A family would struggle when going to a store where there was a video section. The son would immediately take off for this area of the store as soon as they got there. He would stay there for long periods of time in spite of many verbal reminders on the way in the car.

This behavior would turn a short trip to the store into a long and almost painful event for everyone. Over time, this family might avoid these trips all together.

A mini-map for this situation might include a list of different departments in the store that they plan to visit. By adding either time limits or number of items to purchase at each part of the mini-map, their child might be able to flow through the strategy more successfully.

The following is an example of what this mini-map might consist of:

The Journey of Parenting a Child with Asperger’s with Powerful Successes

The Arc Towards Justice

When you raise children on the spectrum (and with other challenges) life is full of unknowns and uncertainties. Our son, Daniel, was not officially diagnosed until the 5th grade. We knew the way he reacted to situations and approached learning in school was not typical. Every year, as he moved through Elementary School, I would talk with the teacher about his differences.

I tried to make the teacher aware of his challenges and offer my support. The teachers were generally dismissive – I always had the feeling that they felt I was being too protective and was over involved; a helicopter parent.

Children with Autism Face Higher Risk of Abuse

How Aspies can Heal and What Others Can Do to Advocate for Them

As a person with Autism and having suffered tremendous amounts of abuse as a child, I believe that it is vital for the Autism community to understand how to deal with these issues. Being diagnosed with many disabilities along with Autism, I lived a childhood of often being rejected and treated differently. Having Autism and being non-verbal, I never told anyone about the trauma I went through because I felt no one would believe me or it may increase the abuse.

There are ways that the Autism community and supporters can be aware of possible abuses to advocate for those that cannot speak for themselves. Educators, family members, friends, and medical professionals should be keenly aware of the signs of abuse in those with Autism. There are also many ways that those who have suffered abuses can learn to heal and protect themselves. In this blog I outline the signs and results of abuses, as well as ways that those who have experienced abuse can rehabilitate.

Choosing Your Child Over the Judgement of Others

Like many times in life, you come upon a fork in the road. One choice leads you down a certain path and the other choice leads you down a very different road. Finding out your child has autism is complex enough, but eventually we all come to the same fork in the road. Do I choose my child or do I choose to please the surrounding neurotypicals, those judgmental people around me?

This sounds simplistic, but parents realize almost immediately after the diagnosis that you are judged, alienated, and sometimes even rejected by your peers and perhaps even family. It hurts because you know your child cannot help the ‘tantrums’ when the baby in the grocery store won’t stop screaming. Or that your child’s complete lack of athletic skills will never match the soccer mom’s expectation of a friendly neighborhood soccer game. So eventually you and your child are excluded.
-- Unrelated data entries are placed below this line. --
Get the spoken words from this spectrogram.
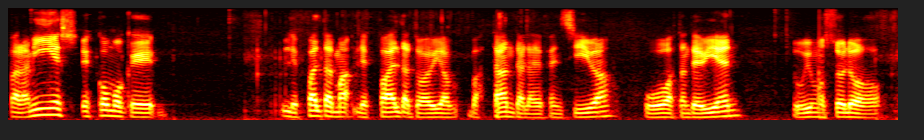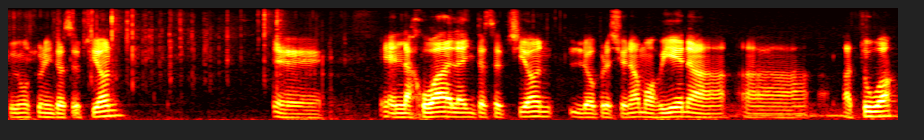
para mí es, es como que le falta, le falta todavía bastante a la defensiva. Jugó bastante bien. Tuvimos solo, tuvimos una intercepción. Eh, en la jugada de la intercepción lo presionamos bien a, a, a Tua.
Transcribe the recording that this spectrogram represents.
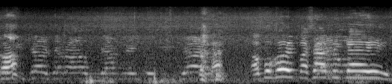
Ha? Apo ko, pasabi kay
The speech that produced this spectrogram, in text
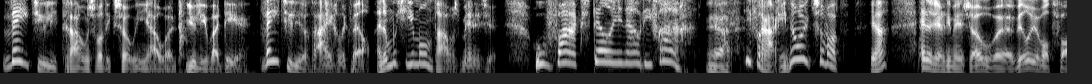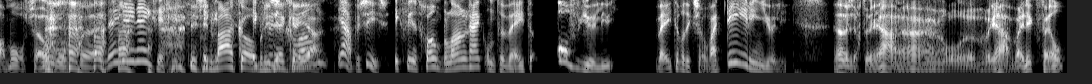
weten jullie trouwens wat ik zo in jou, jullie waardeer? Weten jullie dat eigenlijk wel? En dan moet je je mond houden als manager. Hoe vaak stel je nou die vraag? Ja. Die vraag je nooit zo wat. Ja? En dan zeggen die mensen: oh, eh, wil je wat van me of zo? Of, eh, nee, nee, nee, zeg je. Die zien aankomen, ik die denken, gewoon, ja. precies. Ik vind het gewoon belangrijk om te weten of jullie weten wat ik zo waardeer in jullie. En dan zegt hij, ja, eh, ja, weet ik veel.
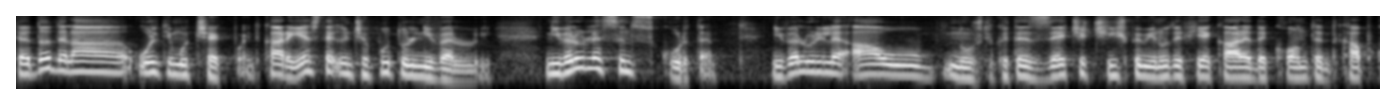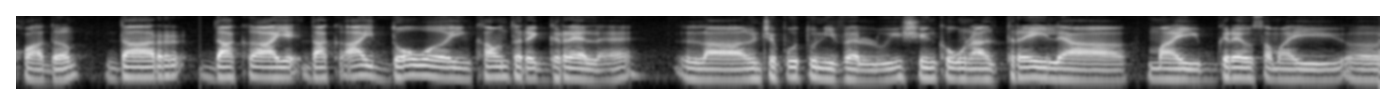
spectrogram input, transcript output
te dă de la ultimul checkpoint, care este începutul nivelului. Nivelurile sunt scurte. Nivelurile au, nu știu, câte 10-15 minute fiecare de content cap-coadă, dar dacă ai, dacă ai două encountere grele, la începutul nivelului și încă un al treilea mai greu sau mai uh,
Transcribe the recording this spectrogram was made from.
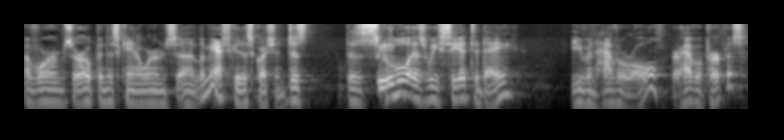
of worms or open this can of worms, uh, let me ask you this question: Does does mm-hmm. school, as we see it today, even have a role or have a purpose?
When these and many, many other similar situations would arise I realized my son would elicit these judgmental looks from people as a certainty because the autism was not going to be going away. So, we chose our child over others’ perceptions of what we should be.

As soon as our family as a unit took that path everything became easier! I no longer worried about others’ lack of knowledge when it comes to sensory issues or brain function. We as a family would have our own fun. Quirky doesn’t bother me anymore, in fact it’s almost cool and definitely a relief.
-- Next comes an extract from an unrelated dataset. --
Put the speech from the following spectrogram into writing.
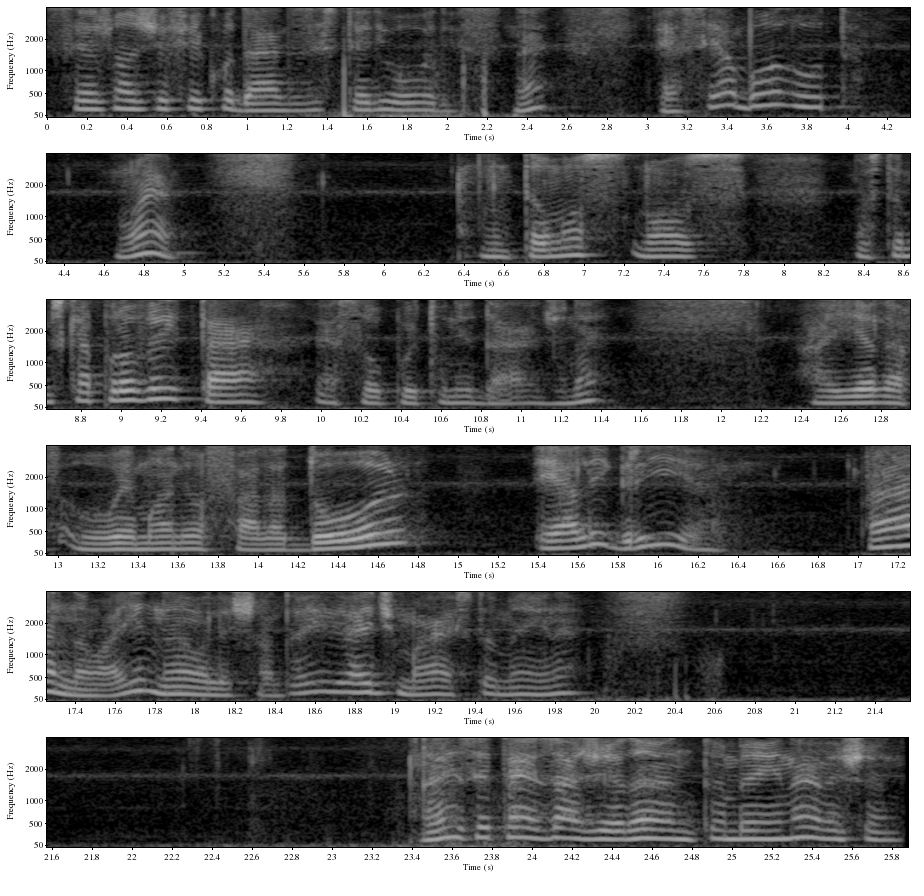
sejam as dificuldades exteriores, né? Essa é a boa luta, não é? Então nós, nós, nós temos que aproveitar essa oportunidade, né? Aí ela, o Emmanuel fala, dor é alegria. Ah, não, aí não, Alexandre, aí é demais também, né? Aí você está exagerando também, né, Alexandre?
Together our family is a strong unit accepting and excelling in my son’s unique interests. Our family weekends are no longer with people that make for awkward or unforgiving situations, but we welcome anyone who would like to be with us just as we are! Now, many years later, the same families who alienated us for the differences, have surprisingly praised our strong family unit, ’hiccups’ and all!

By Jennifer Allen